Disconcerting Act Foul and Penalty Reclassified [7-1-9 (NEW), 7-1-9 PENALTY (NEW)]
Prior to the 2020 rule change, the rule book said that, "Using disconcerting acts or words prior to the snap in an attempt to interfere with A’s signals or movements"
was an unsportsmanlike foul and was assessed 15 yards. I was the umpire in a playoff game in Commerce with Referee Steve Brennan. The defensive line were making loud vocal sounds as the opposing quarterback was calling his signals. I told the defense after a play early in the game that they would have to stop because Mr. Brennan would not let that fly. The next play they repeated their vocalizations and the offense had a lineman jump into a false start. The false start was penalized, but Steve stepped toward their defense and told them that any future disconcerting acts would be penalized. The players were absolutely livid, but they stopped doing it.

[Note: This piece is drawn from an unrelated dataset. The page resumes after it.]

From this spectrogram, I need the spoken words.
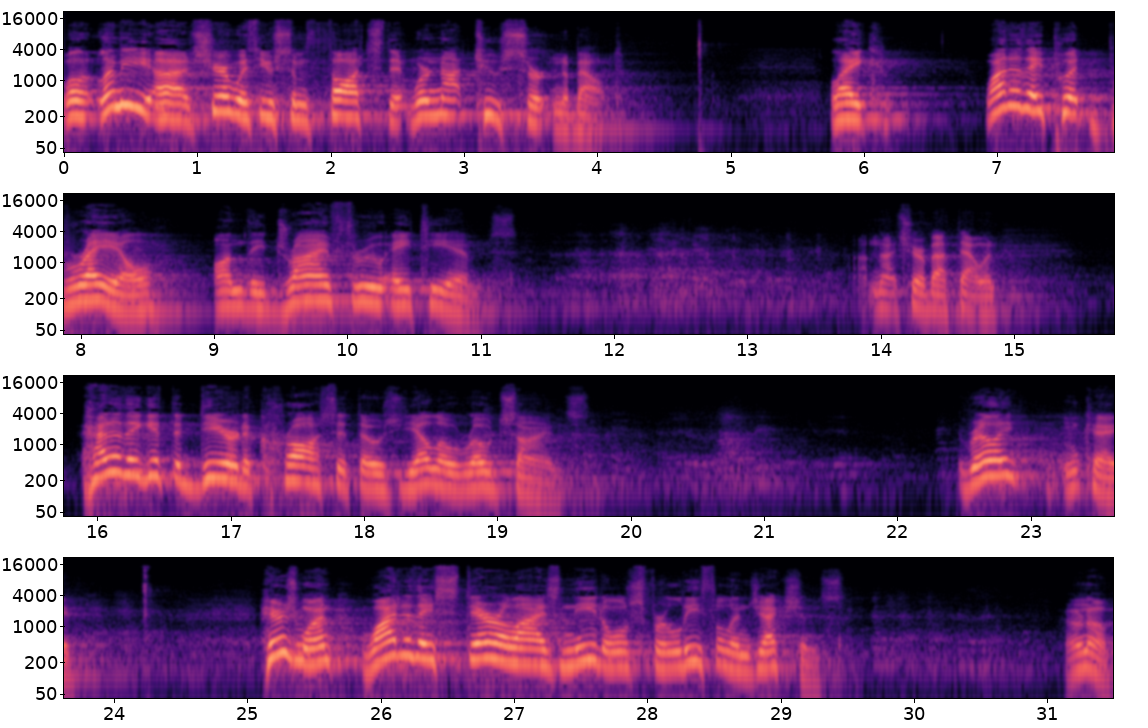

I don't remember if it was at halftime or after the game but the home team coach, whose team had been given the warning, uttered one of the more cliche coaching statements of all time. "We've been doing that all year and no other crew penalized it." Why weren't other crews penalizing it? Can we arbitrarily disregard a rule because we think its silly? The National Federation of High Schools concluded that officials weren't making the call because it was a 15 yard penalty and an unsportsmanlike foul to boot. As of 2020, disconcerting acts or words by the defense has been reclassified from a unsportsmanlike foul to a disconcerting act foul, and the penalty changed from 15 yards to 5 yards.